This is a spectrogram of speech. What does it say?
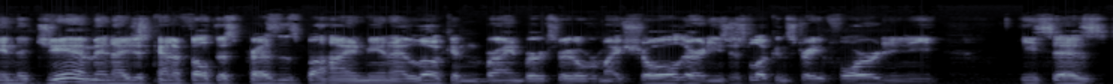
in the gym, and I just kind of felt this presence behind me, and I look, and Brian Burke's right over my shoulder, and he's just looking straight forward, and he he says,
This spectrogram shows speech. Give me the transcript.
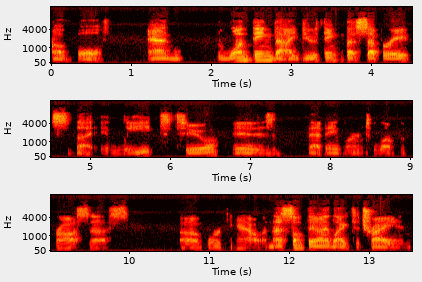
of both. And the one thing that I do think that separates the elite too is that they learn to love the process of working out. And that's something I like to try and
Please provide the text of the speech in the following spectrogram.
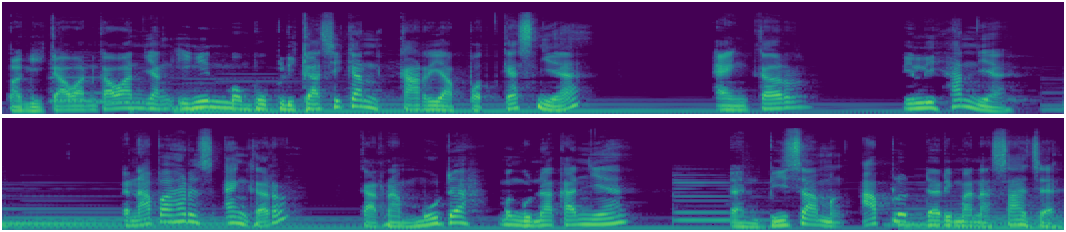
Bagi kawan-kawan yang ingin mempublikasikan karya podcastnya, Anchor pilihannya. Kenapa harus Anchor? Karena mudah menggunakannya dan bisa mengupload dari mana saja.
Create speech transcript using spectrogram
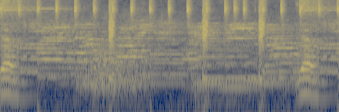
Yeah. Yeah.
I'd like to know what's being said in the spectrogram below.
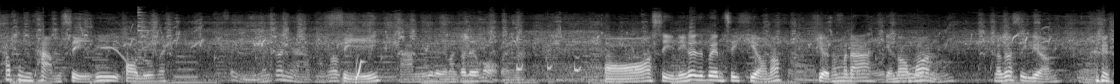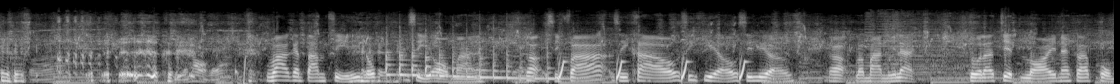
ถ้าผมถามสีพี่พอรู้ไหมสีมันก็เนี่ยครับมันก็สีตามนี้เลยมันก็เริ่มออกไปแล้วนะอ๋อสีนี้ก็จะเป็นสีเขียวเนาะเขียวธรรมดาเขียวนอร์มอน แล้วก็สีเหลืองสีมันออกแล้วว่ากันตามสีที่นกที่สีออกมา ก็สีฟ้า สีขาว สีเขียว สีเหลืองก็ประมาณนี้แหละ ตัวละ700นะครับ ผม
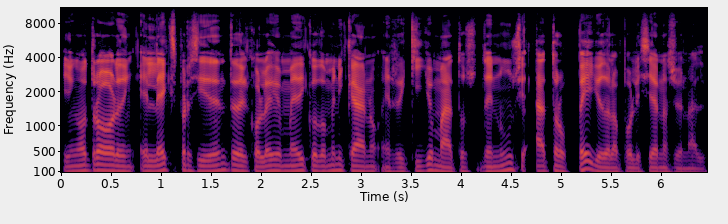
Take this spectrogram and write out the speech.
y en otro orden, el expresidente del Colegio Médico Dominicano, Enriquillo Matos, denuncia atropello de la Policía Nacional.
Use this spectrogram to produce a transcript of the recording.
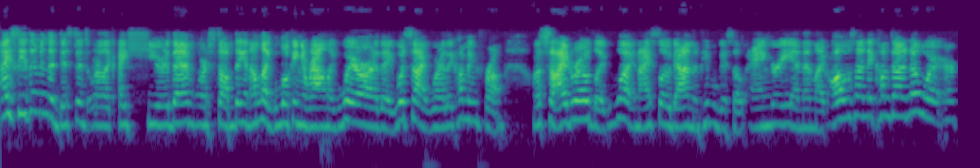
I see them in the distance, or like I hear them or something, and I'm like looking around, like where are they? What side? Where are they coming from? A side road? Like what? And I slow down, and then people get so angry, and then like all of a sudden it comes out of nowhere,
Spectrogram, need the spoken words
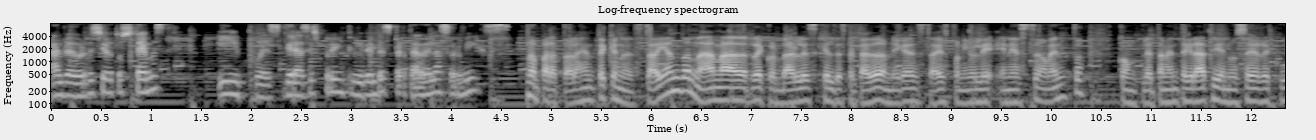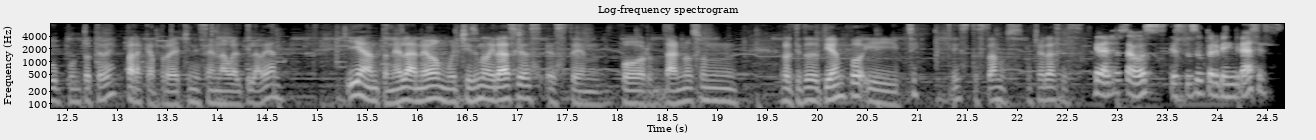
alrededor de ciertos temas. Y pues gracias por incluir el despertar de las hormigas. Bueno, para toda la gente que nos está viendo, nada más recordarles que el despertar de las hormigas está disponible en este momento, completamente gratis en ucrq.tv para que aprovechen y se den la vuelta y la vean. Y a Antonella de nuevo, muchísimas gracias este, por darnos un ratito de tiempo y sí, listo, estamos. Muchas gracias. Gracias a vos, que esté súper bien, gracias.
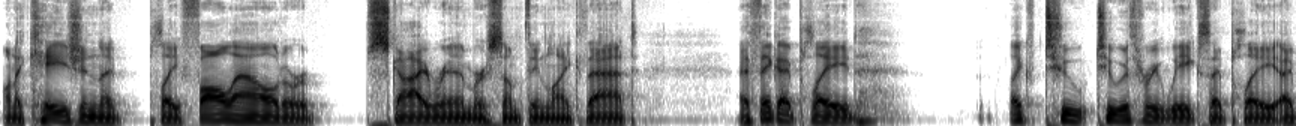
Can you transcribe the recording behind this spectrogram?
On occasion, I play Fallout or Skyrim or something like that. I think I played like two two or three weeks. I play. I,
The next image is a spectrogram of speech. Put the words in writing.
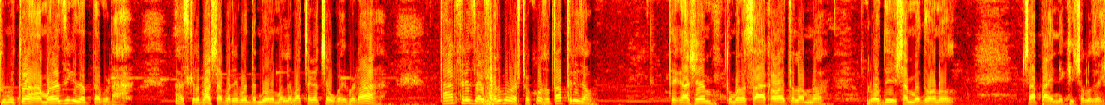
তুমি তো আমার দিকে যাত্রা বেটা। আজকাল বাসা পারে মধ্যে নর্মালে বাচ্চা কাচ্চা হয় বেটা। তাড়াতাড়ি যাও সর্বনষ্ট করছ, তাড়াতাড়ি যাও। থেকে আসেম তোমার চা খাওয়াইতেলাম না। নদীর সামনে তখন চা পাই নাকি চলো যাই।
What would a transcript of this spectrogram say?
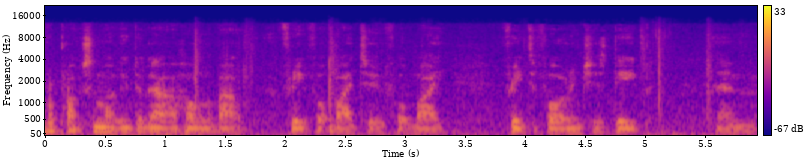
I've approximately dug out a hole about three foot by two foot by three to four inches deep. Um,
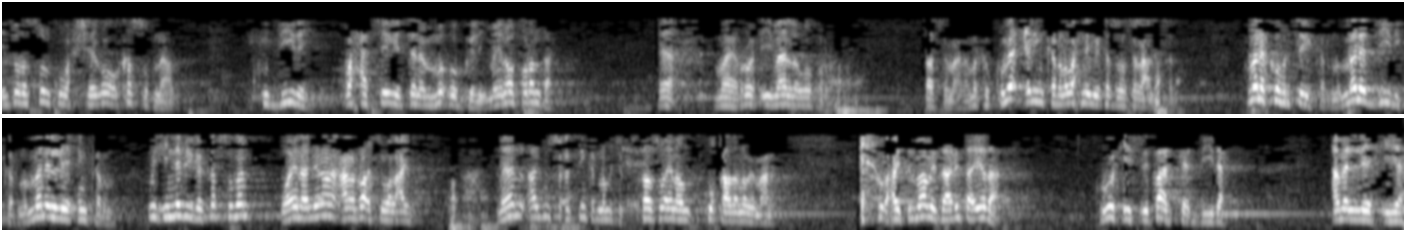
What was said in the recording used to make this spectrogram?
intuu rasuulku wax sheego oo ka sugnaado ku diiday waxaad sheegaysana ma ogoli maynoo furan tahay. Ya maya ruux iimaanla uma furna saas maana marka kuma celin karno wax nebiga ka sugan sal lay slam mana ka hortegi karno mana diidi karno mana leexin karno. Wixii nebiga ka sugan waa inaan inaan cala alra'si walcayn meel aan u socodsiin karna ma jirto. Saas waa inaan ku qaadano wy maana waxay tilmaamaysaa arrinta iyada. Ruuxii sifaadka diida ama leexiya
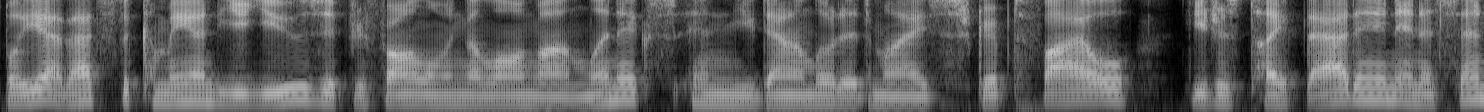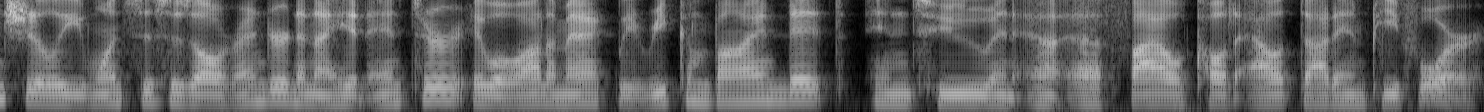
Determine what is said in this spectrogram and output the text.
But yeah, that's the command you use if you're following along on Linux and you downloaded my script file. You just type that in, and essentially, once this is all rendered and I hit enter, it will automatically recombine it into an, a file called out.mp4.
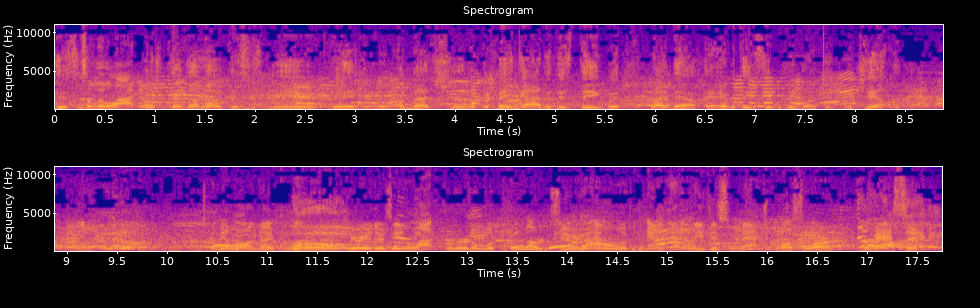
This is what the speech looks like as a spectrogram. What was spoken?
This it's is a little odd, don't you think? No, no, no. this is weird. I'm not sure what to make out of this thing, but right now everything seems to be working. We're gelling. It's going to be a long night for Lyra Valkyria. There's a lot for her to look forward to and look at not only this match, but also our massive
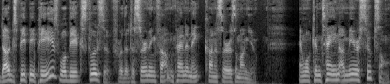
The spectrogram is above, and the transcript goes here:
Doug's PPPs will be exclusive for the discerning fountain pen and ink connoisseurs among you, and will contain a mere soupçon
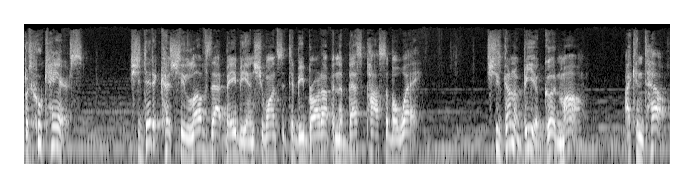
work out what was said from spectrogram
But who cares? She did it because she loves that baby and she wants it to be brought up in the best possible way. She's gonna be a good mom. I can tell.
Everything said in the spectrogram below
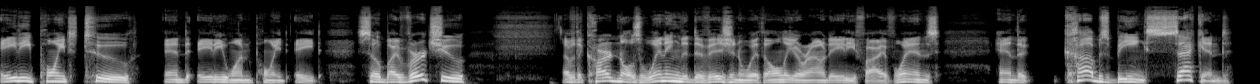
80.2 and 81.8. So by virtue of the Cardinals winning the division with only around 85 wins and the Cubs being second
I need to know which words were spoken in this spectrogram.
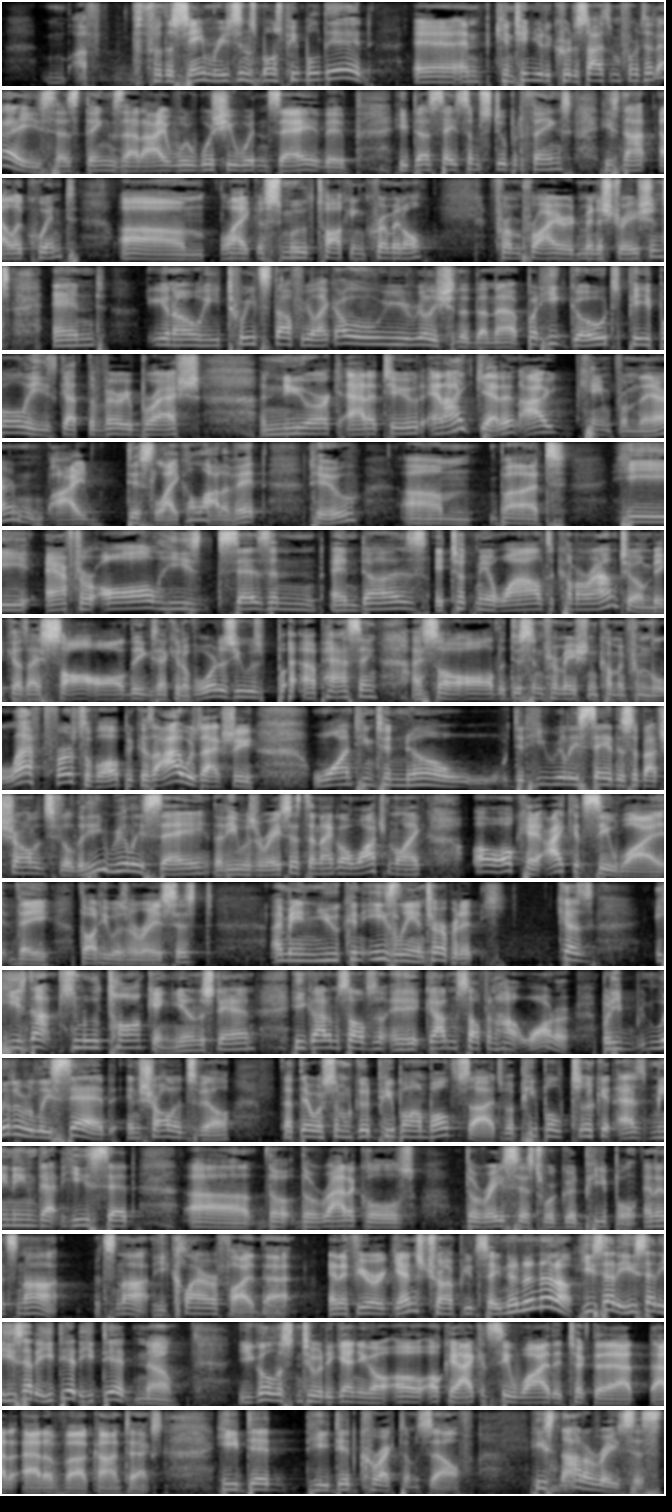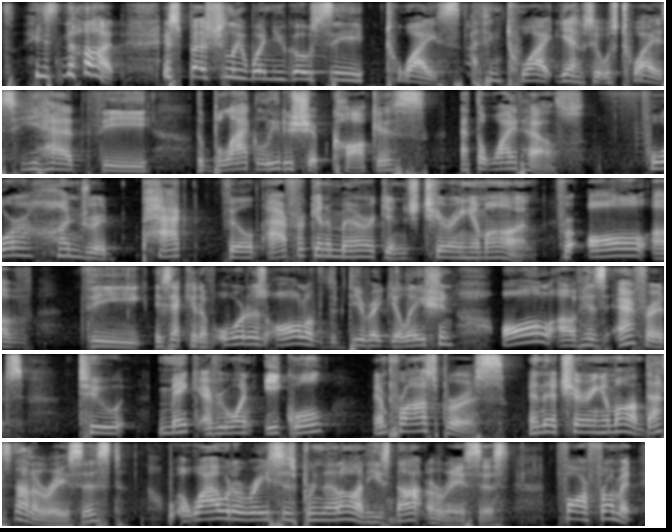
uh, for the same reasons most people did and continue to criticize him for today. He says things that I would wish he wouldn't say. He does say some stupid things. He's not eloquent, um, like a smooth talking criminal from prior administrations. And you know, he tweets stuff. You're like, oh, you really shouldn't have done that. But he goads people. He's got the very brash New York attitude, and I get it. I came from there, and I dislike a lot of it too. Um, but he after all he says and, and does it took me a while to come around to him because i saw all the executive orders he was uh, passing. I saw all the disinformation coming from the left first of all because i was actually wanting to know did he really say this about charlottesville? Did he really say that he was a racist? And i go watch him like oh okay i could see why they thought he was a racist. I mean you can easily interpret it because he's not smooth talking. You understand? He got himself he got himself in hot water. But he literally said in Charlottesville that there were some good people on both sides, but people took it as meaning that he said uh, the the radicals, the racists, were good people, and it's not. It's not. He clarified that. And if you're against Trump, you'd say, no, no, no, no. He said it. He said it. He said it. He did. He did. No. You go listen to it again. You go, oh, okay. I can see why they took that out, out, out of uh, context. He did. He did correct himself. He's not a racist. He's not. Especially when you go see twice. I think twice. Yes, it was twice. He had the the Black Leadership Caucus at the White House. 400 packed filled African Americans cheering him on for all of the executive orders, all of the deregulation, all of his efforts to make everyone equal and prosperous. And they're cheering him on. That's not a racist. Why would a racist bring that on? He's not a racist. Far from it.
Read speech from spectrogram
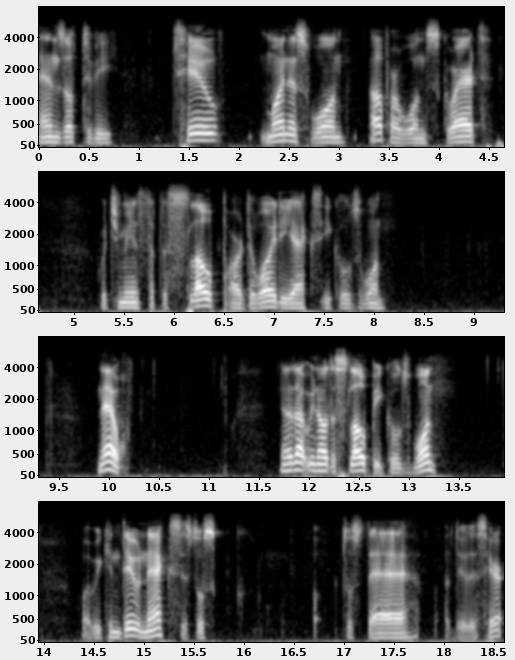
ends up to be 2 minus 1 over 1 squared, which means that the slope, or dy dx, equals 1. Now, now that we know the slope equals 1, what we can do next is just just uh, I'll do this here.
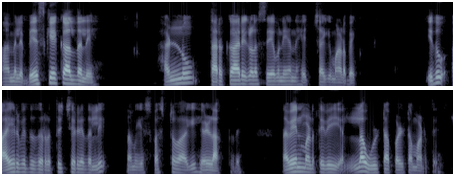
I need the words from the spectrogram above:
ಆಮೇಲೆ ಬೇಸಿಗೆ ಕಾಲದಲ್ಲಿ ಹಣ್ಣು, ತರಕಾರಿಗಳ ಸೇವನೆಯನ್ನು ಹೆಚ್ಚಾಗಿ ಮಾಡಬೇಕು. ಇದು ಆಯುರ್ವೇದದ ಋತುಚರ್ಯದಲ್ಲಿ ನಮಗೆ ಸ್ಪಷ್ಟವಾಗಿ ಹೇಳಲಾಗ್ತದೆ. ನಾವೇನು ಮಾಡ್ತೀವಿ? ಎಲ್ಲ ಉಲ್ಟಾ ಪಲ್ಟಾ ಮಾಡ್ತೇವೆ.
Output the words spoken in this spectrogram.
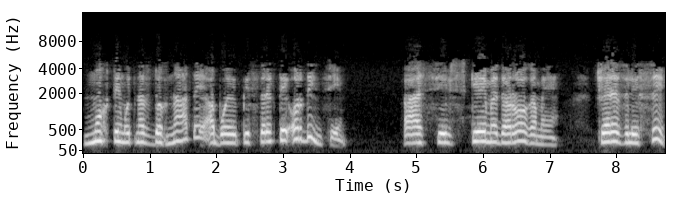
могтимуть наздогнати або й підстерегти ординці, а сільськими дорогами через ліси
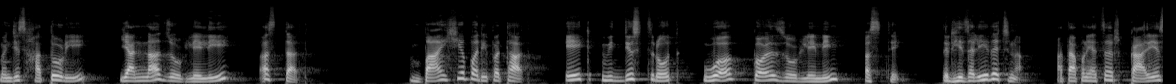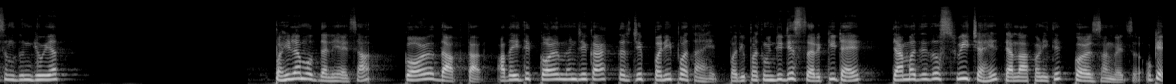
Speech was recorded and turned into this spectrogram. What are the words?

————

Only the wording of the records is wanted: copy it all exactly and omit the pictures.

* **RESPONSE TO THIS EXERCISE**:
This is a spectrogram of speech. What does it say?
in the gym, and I just kind of felt this presence behind me, and I look, and Brian Burke's right over my shoulder, and he's just looking straight forward, and he he says,
This spectrogram shows speech. Give me the transcript.
of both. And the one thing that I do think that separates the elite too is that they learn to love the process of working out. And that's something I like to try and
Please provide the text of the speech in the following spectrogram.
Bagi kawan-kawan yang ingin mempublikasikan karya podcastnya, Anchor pilihannya. Kenapa harus Anchor? Karena mudah menggunakannya dan bisa mengupload dari mana saja.
Create speech transcript using spectrogram
Yeah. Yeah.
I'd like to know what's being said in the spectrogram below.
ถ้าผมถามสีพี่พอรู้ไหมสีมันก็เนี่ยครับมันก็สีตามนี้เลยมันก็เริ่มออกไปแล้วนะอ๋อสีนี้ก็จะเป็นสีเขียวเนาะเขียวธรรมดาเขียวนอร์มอน แล้วก็สีเหลืองสีมันออกแล้วว่ากันตามสีที่นกที่สีออกมา ก็สีฟ้า สีขาว สีเขียว สีเหลืองก็ประมาณนี้แหละ ตัวละ700นะครับ ผม
Take this spectrogram and write out the speech.
y en otro orden, el expresidente del Colegio Médico Dominicano, Enriquillo Matos, denuncia atropello de la Policía Nacional.
Use this spectrogram to produce a transcript of the recording.
I see them in the distance, or like I hear them or something, and I'm like looking around, like where are they? What side? Where are they coming from? A side road? Like what? And I slow down, and then people get so angry, and then like all of a sudden it comes out of nowhere,
Spectrogram, need the spoken words
alrededor de ciertos temas. Y pues gracias por incluir el despertar de las hormigas. Bueno, para toda la gente que nos está viendo, nada más recordarles que el despertar de las hormigas está disponible en este momento, completamente gratis en ucrq.tv para que aprovechen y se den la vuelta y la vean. Y a Antonella de nuevo, muchísimas gracias este, por darnos un ratito de tiempo y sí, listo, estamos. Muchas gracias. Gracias a vos, que esté súper bien, gracias.
Can you transcribe the recording behind this spectrogram?
On occasion, I play Fallout or Skyrim or something like that. I think I played like two two or three weeks. I play. I,
The next image is a spectrogram of speech. Put the words in writing.
তুমি তো আমার দিকে যাত্রা বেটা। আজকাল বাসা পারে মধ্যে নর্মালে বাচ্চা কাচ্চা হয় বেটা। তাড়াতাড়ি যাও সর্বনষ্ট করছ, তাড়াতাড়ি যাও। থেকে আসেম তোমার চা খাওয়াইতেলাম না। নদীর সামনে তখন চা পাই নাকি চলো যাই।
What would a transcript of this spectrogram say?
I've approximately dug out a hole about three foot by two foot by three to four inches deep. Um,
What was said in the recording used to make this spectrogram?
intuu rasuulku wax sheego oo ka sugnaado ku diiday waxaad sheegaysana ma ogoli maynoo furan tahay. Ya maya ruux iimaanla uma furna saas maana marka kuma celin karno wax nebiga ka sugan sal lay slam mana ka hortegi karno mana diidi karno mana leexin karno. Wixii nebiga ka sugan waa inaan inaan cala alra'si walcayn meel aan u socodsiin karna ma jirto. Saas waa inaan ku qaadano wy maana waxay tilmaamaysaa arrinta iyada. Ruuxii sifaadka diida ama leexiya
Determine what is said in this spectrogram and output the text.
But yeah, that's the command you use if you're following along on Linux and you downloaded my script file. You just type that in, and essentially, once this is all rendered and I hit enter, it will automatically recombine it into an, a file called out.mp4.
This is what the speech looks like as a spectrogram. What was spoken?
This it's is a little odd, don't you think? No, no, no. this is weird. I'm not sure what to make out of this thing, but right now everything seems to be working. We're gelling. It's going to be a long night for Lyra Valkyria. There's a lot for her to look forward to and look at not only this match, but also our massive
The spectrogram is above, and the transcript goes here:
Doug's PPPs will be exclusive for the discerning fountain pen and ink connoisseurs among you, and will contain a mere soupçon
work out what was said from spectrogram
But who cares? She did it because she loves that baby and she wants it to be brought up in the best possible way. She's gonna be a good mom. I can tell.
Everything said in the spectrogram below
80.2 and 81.8. So by virtue of the Cardinals winning the division with only around 85 wins and the Cubs being second
I need to know which words were spoken in this spectrogram.
uh, for the same reasons most people did and continue to criticize him for today. He says things that I would wish he wouldn't say. He does say some stupid things. He's not eloquent, um, like a smooth talking criminal from prior administrations. And you know, he tweets stuff. You're like, oh, you really shouldn't have done that. But he goads people. He's got the very brash New York attitude, and I get it. I came from there, and I dislike a lot of it too. Um, but he after all he says and, and does it took me a while to come around to him because i saw all the executive orders he was uh, passing. I saw all the disinformation coming from the left first of all because i was actually wanting to know did he really say this about charlottesville? Did he really say that he was a racist? And i go watch him like oh okay i could see why they thought he was a racist. I mean you can easily interpret it because he's not smooth talking. You understand? He got himself he got himself in hot water. But he literally said in Charlottesville that there were some good people on both sides, but people took it as meaning that he said uh, the the radicals, the racists, were good people, and it's not. It's not. He clarified that. And if you're against Trump, you'd say, no, no, no, no. He said it. He said it. He said it. He did. He did. No. You go listen to it again. You go, oh, okay. I can see why they took that out, out, out of uh, context. He did. He did correct himself. He's not a racist. He's not. Especially when you go see twice. I think twice. Yes, it was twice. He had the the Black Leadership Caucus at the White House. 400 packed filled African Americans cheering him on for all of the executive orders, all of the deregulation, all of his efforts to make everyone equal and prosperous. And they're cheering him on. That's not a racist. Why would a racist bring that on? He's not a racist. Far from it.
Read speech from spectrogram
ends up to be 2 minus 1 over 1 squared, which means that the slope, or dy dx, equals 1. Now, now that we know the slope equals 1, what we can do next is just just uh, I'll do this here.
I need the words from the spectrogram above:
ಆಮೇಲೆ ಬೇಸಿಗೆ ಕಾಲದಲ್ಲಿ ಹಣ್ಣು, ತರಕಾರಿಗಳ ಸೇವನೆಯನ್ನು ಹೆಚ್ಚಾಗಿ ಮಾಡಬೇಕು. ಇದು ಆಯುರ್ವೇದದ ಋತುಚರ್ಯದಲ್ಲಿ ನಮಗೆ ಸ್ಪಷ್ಟವಾಗಿ ಹೇಳಲಾಗ್ತದೆ. ನಾವೇನು ಮಾಡ್ತೀವಿ? ಎಲ್ಲ ಉಲ್ಟಾ ಪಲ್ಟಾ ಮಾಡ್ತೇವೆ.
Output the words spoken in this spectrogram.
могтимуть наздогнати або й підстерегти ординці, а сільськими дорогами через ліси
Speech was recorded and turned into this spectrogram. What are the words?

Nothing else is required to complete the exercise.